Rena wreck removed by helicopter
Salvors working on the Rena have started removing pre-cut scrap metal with a helicopter and crane.
The Rena has been sitting on the Astrolabe Reef since it crashed on October 5 last year, causing an environmental disaster when oil began to spew into the sea.
The condition of the wreck deteriorated and on January 10, the ship snapped in half with much of the stern resting under water.
After months of moving containers ashore attention shifted in June towards removing the wreck.
The ship's owners and insurers appointed a US-based company, Resolve, to reduce the size of the bow to one metre below the water line.
Salvors began cutting through the internal structure last week, and today began to remove the scrap metal. The project is expected to be completed early 2013, depending on weather conditions.
"This is a difficult and potentially dangerous location to conduct salvage operations," Captain John Owen, senior claims manager for insurers The Swedish Club who is overseeing the wreck recovery project, said.
"However, we are confident Resolve will complete the project safely and to the satisfaction of the Bay of Plenty community."
A helicopter will be extensively used as the bow section is surrounded by shallow water, inhibiting the use of a heavy lift barge.
It will remove steel from the forward section, while a crane barge will work from the deeper water.
The shell plating and ballast tanks will be left until the final phase of the project to act as a breakwater.
Once all the major internal structures are removed, the shell plating will be removed to one metre below the waterline.

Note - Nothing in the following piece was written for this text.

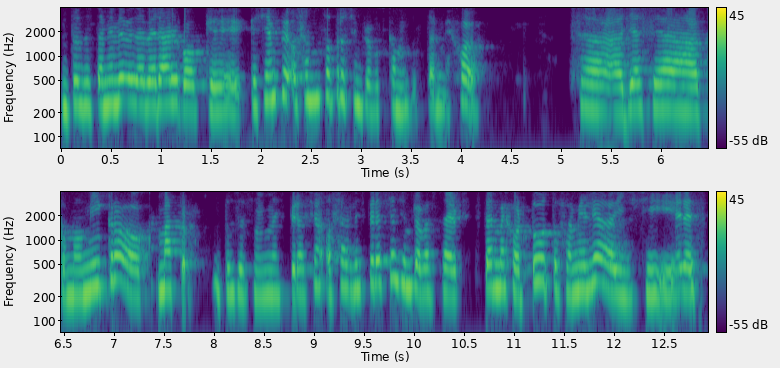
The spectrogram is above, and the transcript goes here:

An underwater survey will then be completed to make sure the work has been done properly.